The greatest terror a child can have is that he is not loved, and rejection is the hell he fears. I think everyone in the world, to a large or small extent, has felt rejection. And with rejection comes anger, and with anger some kind of crime in revenge for the rejection, and with the crime, guilt ~ and there is the story of mankind. John Steinbeck, East of Eden, 1952

Breastfeeding bonding and baby-carrying bonding are the first events of life, which the newborn/infant/child learns about love and non-violence. Love is first learned at the breast of mother and by being carried on her body ~ like in utero, where the first lessons of being connected with mother are learned.


Never pick a fight with a toddler

Outside our gallery on a busy tourist sidewalk a frustrated three year old sits on the ground and refuses to budge. Her mother is furious. “No,” shouts the little one. “Get up right this minute!” Again, “No,” cries the toddler. The mother reaches down, grabs the now screaming girl by the legs, holds her up-sided-down and shakes her violently, while the raging woman’s husband and older child stand by - saying nothing.

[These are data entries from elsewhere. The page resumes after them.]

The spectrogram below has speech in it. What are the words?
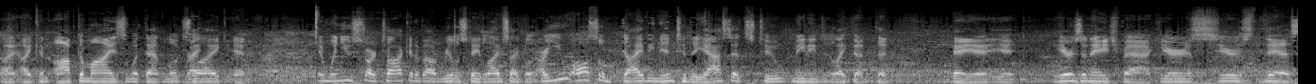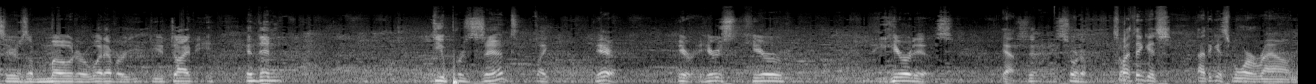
I, I can optimize what that looks Right. like"? And, and when you start talking about real estate life cycle, are you also diving into the assets too? Meaning, like the, the hey, here's an HVAC, here's here's this, here's a motor, whatever. You, you dive, and then do you present like here, here, here's here, here it is, Yeah. sort of. So I think it's I think it's more around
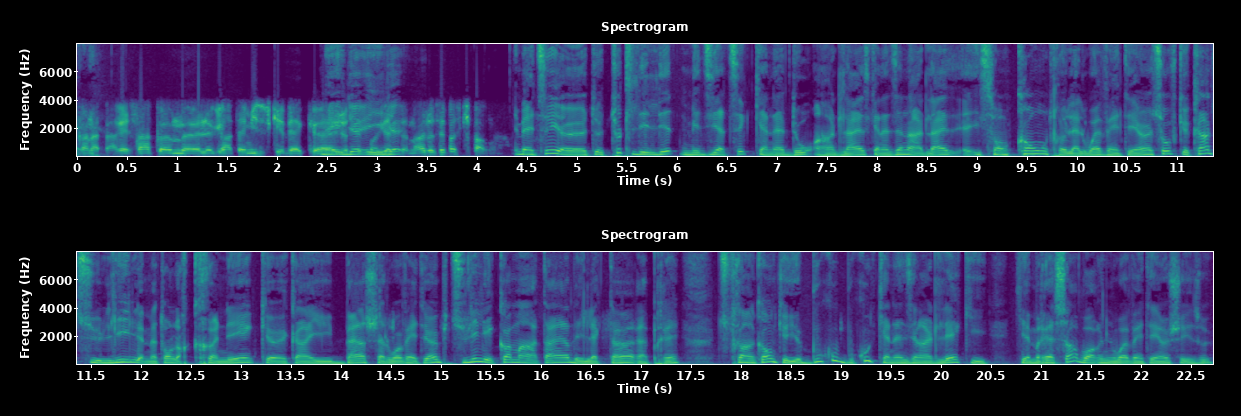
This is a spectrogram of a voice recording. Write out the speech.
qu'en apparaissant comme euh, le grand ami du Québec. je ne sais pas exactement, je sais pas ce qu'ils parlent. Mais tu sais, toute l'élite médiatique canado-anglaise, canadienne-anglaise, ils sont contre la loi 21, sauf que quand tu lis, mettons, leur chronique, quand ils bâchent la loi 21, puis tu lis les commentaires des lecteurs après, tu te rends compte qu'il y a beaucoup, beaucoup de Canadiens anglais qui, qui aimeraient ça avoir une loi 21 chez eux?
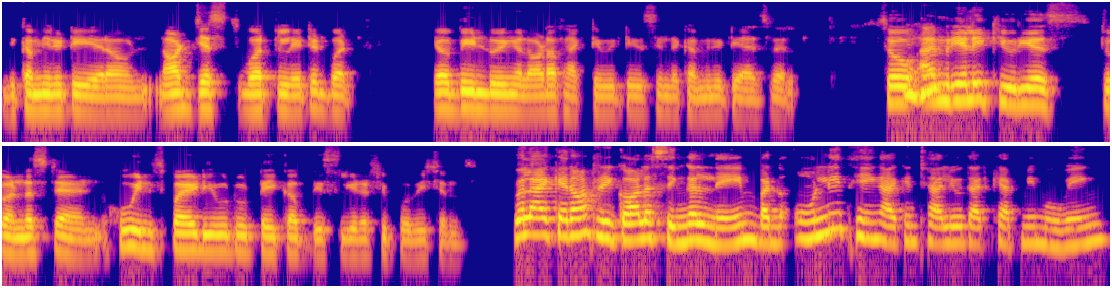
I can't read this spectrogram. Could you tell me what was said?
the community around, not just work related, but you have been doing a lot of activities in the community as well. So, mm-hmm. I'm really curious to understand who inspired you to take up these leadership positions? Well, I cannot recall a single name, but the only thing I can tell you that kept me moving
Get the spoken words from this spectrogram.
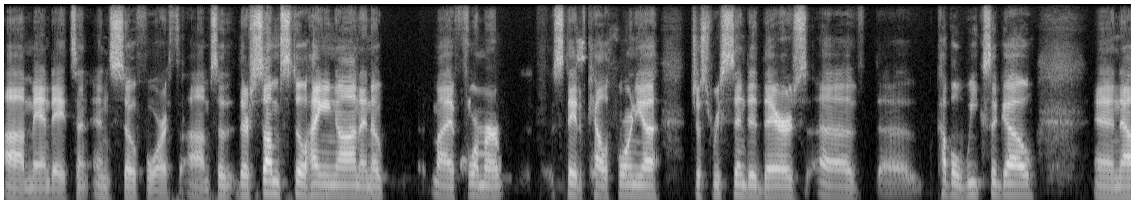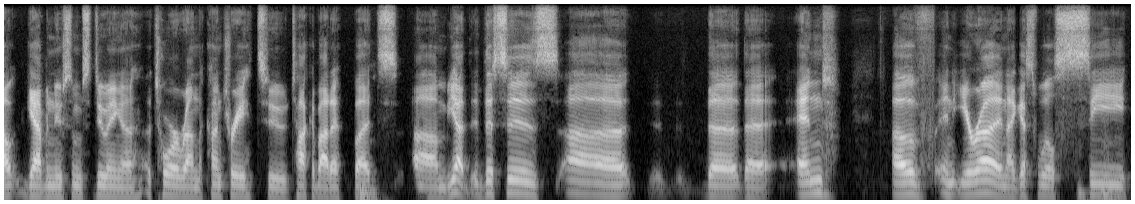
uh, mandates and, and so forth. Um, so there's some still hanging on. I know my former state of California just rescinded theirs uh, a couple weeks ago. And now Gavin Newsom's doing a, a, tour around the country to talk about it. But mm-hmm. um, yeah, this is uh, the the end of an era, and I guess we'll see,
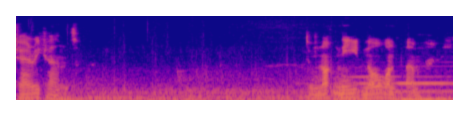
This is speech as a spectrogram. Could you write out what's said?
Jerry cans. Do not need nor want them.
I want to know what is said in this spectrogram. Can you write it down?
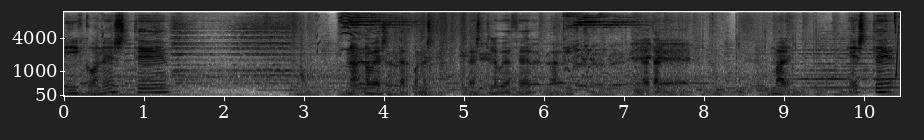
Y con este... No, no voy a saltar con este. Este le voy a hacer aquí. El ataque. Vale. Este...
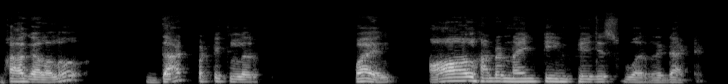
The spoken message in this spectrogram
భాగాలలో that particular file all hundred nineteen pages were redacted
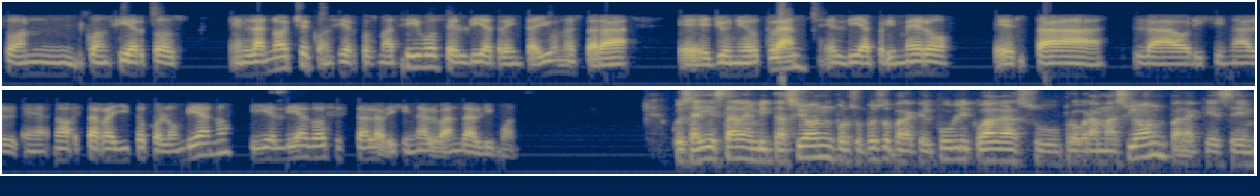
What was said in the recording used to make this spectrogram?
son conciertos en la noche, conciertos masivos. El día 31 estará eh, Junior Clan, el día primero está la original, eh, no, está Rayito Colombiano y el día 2 está la original banda Limón. Pues ahí está la invitación, por supuesto, para que el público haga su programación, para que se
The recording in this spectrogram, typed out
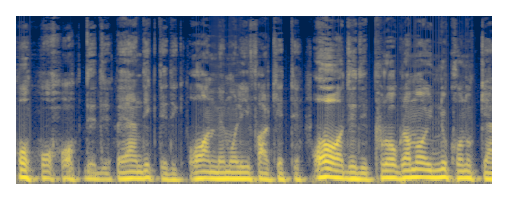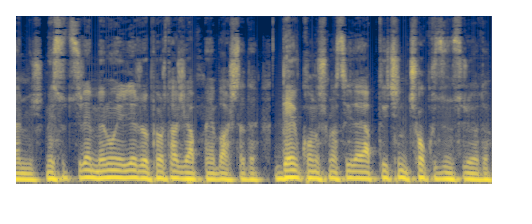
ho ho ho dedi. Beğendik dedik. O an Memoli'yi fark etti. O dedi programa ünlü konuk gelmiş. Mesut Süre Memoli ile röportaj yapmaya başladı. Dev konuşmasıyla yaptığı için çok uzun sürüyordu.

This is what happens when we pick a fight with a toddler. No one wins and the collateral damage, long term, is crippling. What goes around – comes around. Maybe not right away, at age ten or fifteen or twenty five.

avoiding conflect
Original Play

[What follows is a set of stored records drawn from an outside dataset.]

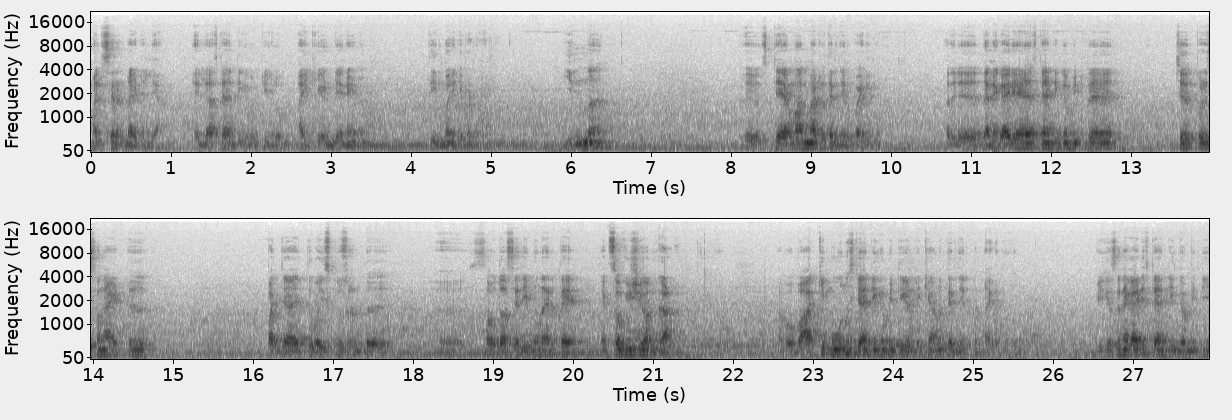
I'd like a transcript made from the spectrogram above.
മത്സരം ഉണ്ടായിട്ടില്ല. എല്ലാ സ്റ്റാൻഡിംഗ് കമ്മിറ്റികളും ഐക്യകണ്ഠേനയാണ് തീരുമാനിക്കപ്പെട്ടത്. ഇന്ന് ചെയർമാൻമാരുടെ തിരഞ്ഞെടുപ്പായിരുന്നു. അതിൽ ധനകാര്യ സ്റ്റാൻഡിംഗ് കമ്മിറ്റിയുടെ ചെയർപേഴ്സണായിട്ട് പഞ്ചായത്ത് വൈസ് പ്രസിഡന്റ് സൗദ സലീം നേരത്തെ എക്സ് ഒഫീഷ്യോ അംഗമാണ് അപ്പോൾ ബാക്കി മൂന്ന് സ്റ്റാൻഡിംഗ് കമ്മിറ്റികളിലേക്കാണ് തിരഞ്ഞെടുപ്പ് ഉണ്ടായിരുന്നത്. വികസനകാര്യ സ്റ്റാൻഡിംഗ് കമ്മിറ്റി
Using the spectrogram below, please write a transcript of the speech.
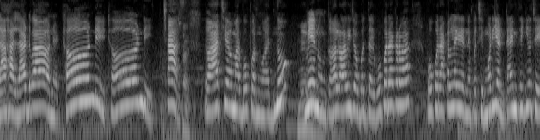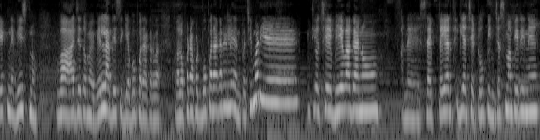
લાહા લાડવા અને ઠંડી ઠંડી છાશ. તો આ છે અમારું બપોરનું આજનું મેનુ. તો હાલો આવી જાઓ બધાય બપોરા કરવા. બપોરા કરી લઈએ ને પછી મળીએ ને ટાઈમ થઈ ગયો છે એક ને વીસનો. વાહ, આજે તમે વહેલા બેસી ગયા બપોરા કરવા. તો હાલો ફટાફટ બપોરા કરી લઈએ ને પછી મળીએ. થયો છે બે વાગ્યાનો અને સાહેબ તૈયાર થઈ ગયા છે ટોપીને ચશ્મા પહેરીને.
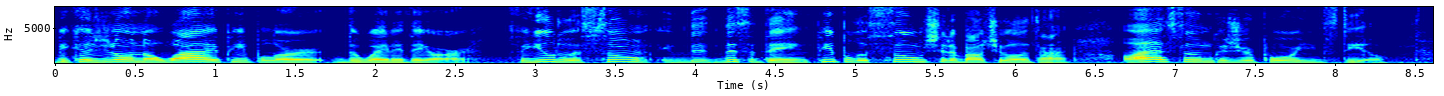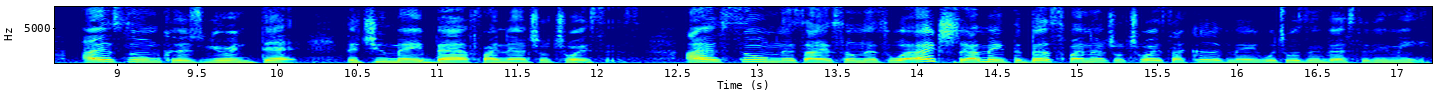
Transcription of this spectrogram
Because you don't know why people are the way that they are. For you to assume, this is the thing. People assume shit about you all the time. Oh, I assume because you're poor, you steal. I assume because you're in debt that you made bad financial choices. I assume this, I assume this. Well, actually, I made the best financial choice I could have made, which was invested in me.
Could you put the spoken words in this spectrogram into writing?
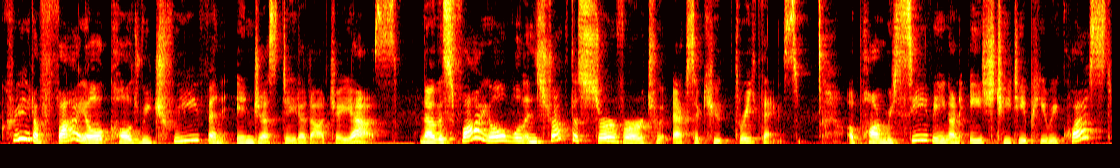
create a file called retrieve and ingest data.js. Now this file will instruct the server to execute three things. Upon receiving an HTTP request,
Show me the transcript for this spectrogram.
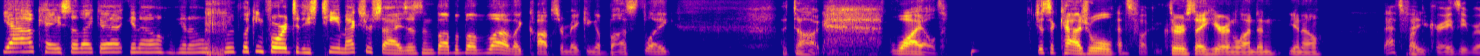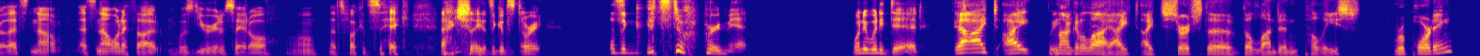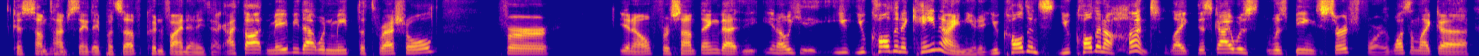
yeah, okay, so like, uh, you know, you know, we're looking forward to these team exercises and blah blah blah blah. Like cops are making a bust, like a dog, wild. Just a casual That's fucking crazy. Thursday here in London, you know. That's Hey. fucking crazy, bro. That's not that's not what I thought was you were gonna say at all. Oh, that's fucking sick. Actually, that's a good story. That's a good story, man. Wonder what he did. Yeah, I I do am not gonna lie. I I searched the the London police reporting because mm-hmm. sometimes thing they put stuff couldn't find anything. I thought maybe that would meet the threshold for you know for something that you know you you, you called in a canine unit. You called in you called in a hunt. Like this guy was was being searched for. It wasn't like a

Beyond Being Patient

Being patient implies waiting for something. Though passive, there still seems to be an effort, and deeper still perhaps even subtle conflicts. Because of this, I don’t like being patient with Carly. Being patient isn’t good enough.

It rained today. Carly stomped out in her rain boots, sloshed to the car and knocked on the door. ‘Do you want in,’ I asked. She nodded and I opened the door. Carly crawled up the driver’s seat and began turning all the knobs like the pilot of a 747. Playing with the knobs was not on my list. I thought I had other things to do. It became clear. I had a choice. I could sit there and be patient or I could surrender and, to use a phrase, ‘be here now.’

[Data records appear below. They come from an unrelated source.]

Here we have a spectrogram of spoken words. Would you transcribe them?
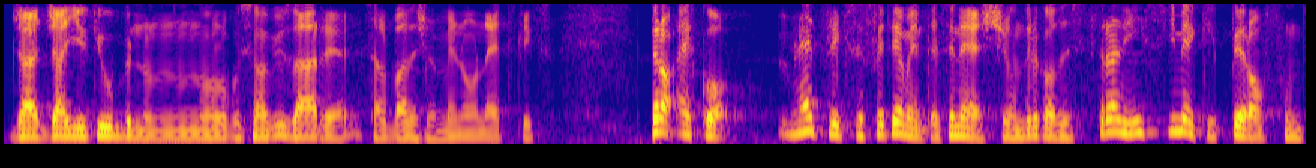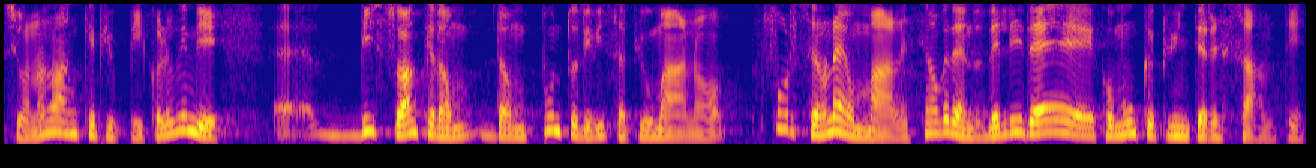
Già, già YouTube non, non lo possiamo più usare, salvateci almeno Netflix. Però ecco, Netflix effettivamente se ne esce con delle cose stranissime che però funzionano, anche più piccole. Quindi, eh, visto anche da un, da un punto di vista più umano, forse non è un male. Stiamo vedendo delle idee comunque più interessanti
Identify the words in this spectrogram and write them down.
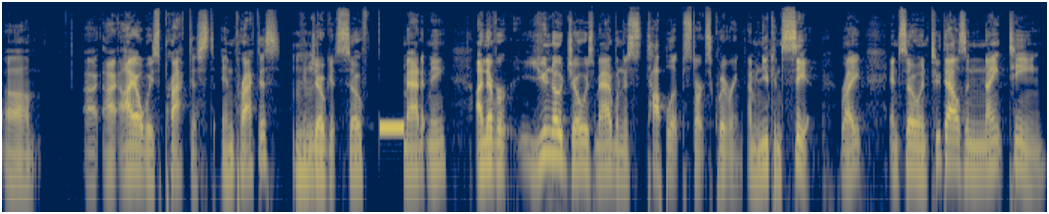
um, I, I I always practiced in practice, and Joe gets so f- mad at me. I never, you know, Joe is mad when his top lip starts quivering. I mean, you can see it, right? And so in 2019,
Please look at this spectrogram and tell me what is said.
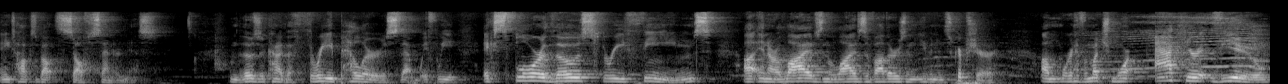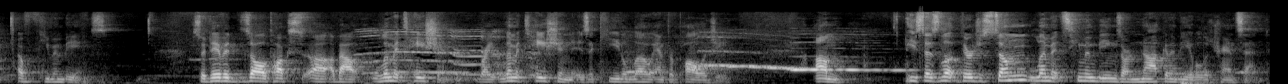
and he talks about self centeredness. Those are kind of the three pillars that, if we explore those three themes uh, in our lives and the lives of others, and even in Scripture, um, we're going to have a much more accurate view of human beings. So David Zahl talks uh, about limitation, right? Limitation is a key to low anthropology. Um, he says, look, there are just some limits human beings are not going to be able to transcend.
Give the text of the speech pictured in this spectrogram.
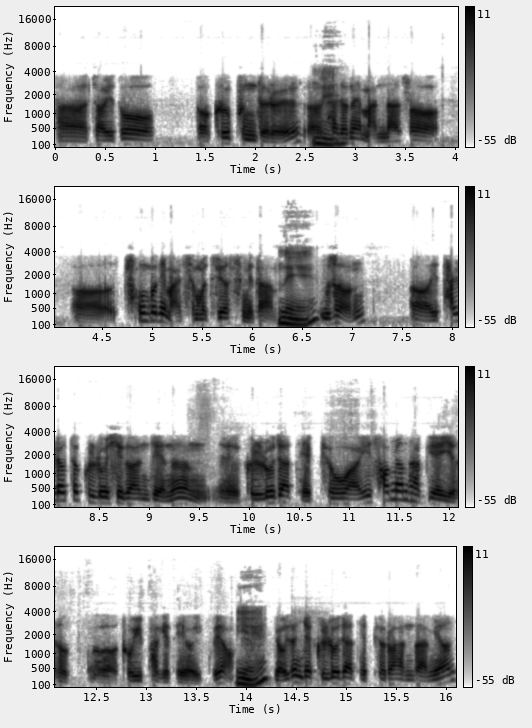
어, 저희도 어, 그 분들을 어, 네. 사전에 만나서 어, 충분히 말씀을 드렸습니다. 네, 우선 어, 이 탄력적 근로시간제는 예, 근로자 대표와의 서면 합의에 의해서 어, 도입하게 되어 있고요. 예, 여기서 이제 근로자 대표로 한다면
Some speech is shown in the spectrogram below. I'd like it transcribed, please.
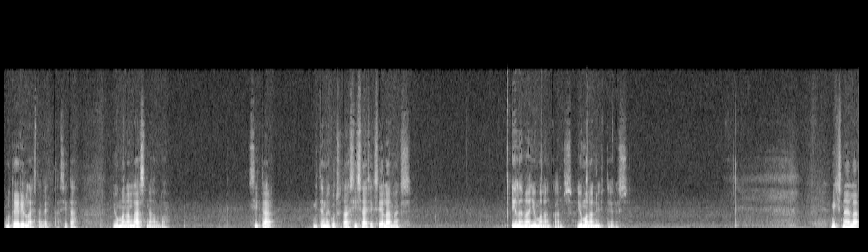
mutta erilaista vettä, sitä Jumalan läsnäoloa, sitä, mitä me kutsutaan sisäiseksi elämäksi, elämää Jumalan kanssa, Jumalan yhteydessä. Miksi näillä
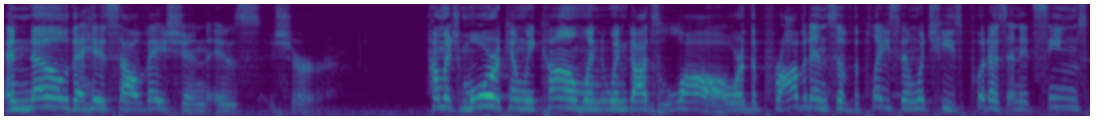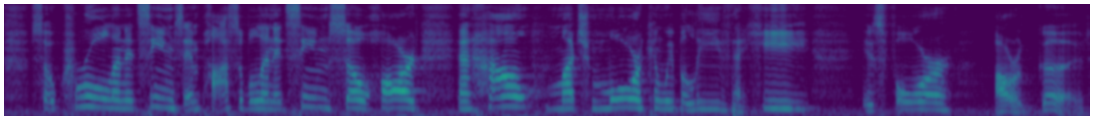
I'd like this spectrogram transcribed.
and know that His salvation is sure? How much more can we come when, when God's law or the providence of the place in which He's put us, and it seems so cruel and it seems impossible and it seems so hard? And how much more can we believe that He is for our good?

More with Robbie Davis-Floyd, PhD

Having known Robbie for twenty plus years I assure you that our recent interview is powerful. Here is how it begins. “I started asking questions…”

Birth As A Cultural Initiation

Take a walk on the wild side…

We haven’t a clue. Like Humpty Dumpty, all the science and all the text books can’t begin to touch the billions of years of living intelligence Carly expresses each moment. We live in our cognitive bubble which is the very tip of our intelligence iceberg, the vast majority of which operates silently beneath our conscious awareness. We think we are so smart, so educated. We haven’t a clue!

innate intelligence

Birth Awareness - How Routine Becomes Ritual

Yes, how a baby is born is important. Does the process affirm, extend and support the pulsing, vibrant, resonate relationship that has been unfolding for months or does it separate, alienate, terrify, filling mother and baby with cortisol ending in shock, trauma and depression? March is Birth Psychology Month and the Association for Pre and Perinatal Psychology and Health (APPPHA) has created a resource site to celebrate and inform.

Birth as initiation in a technocratic culture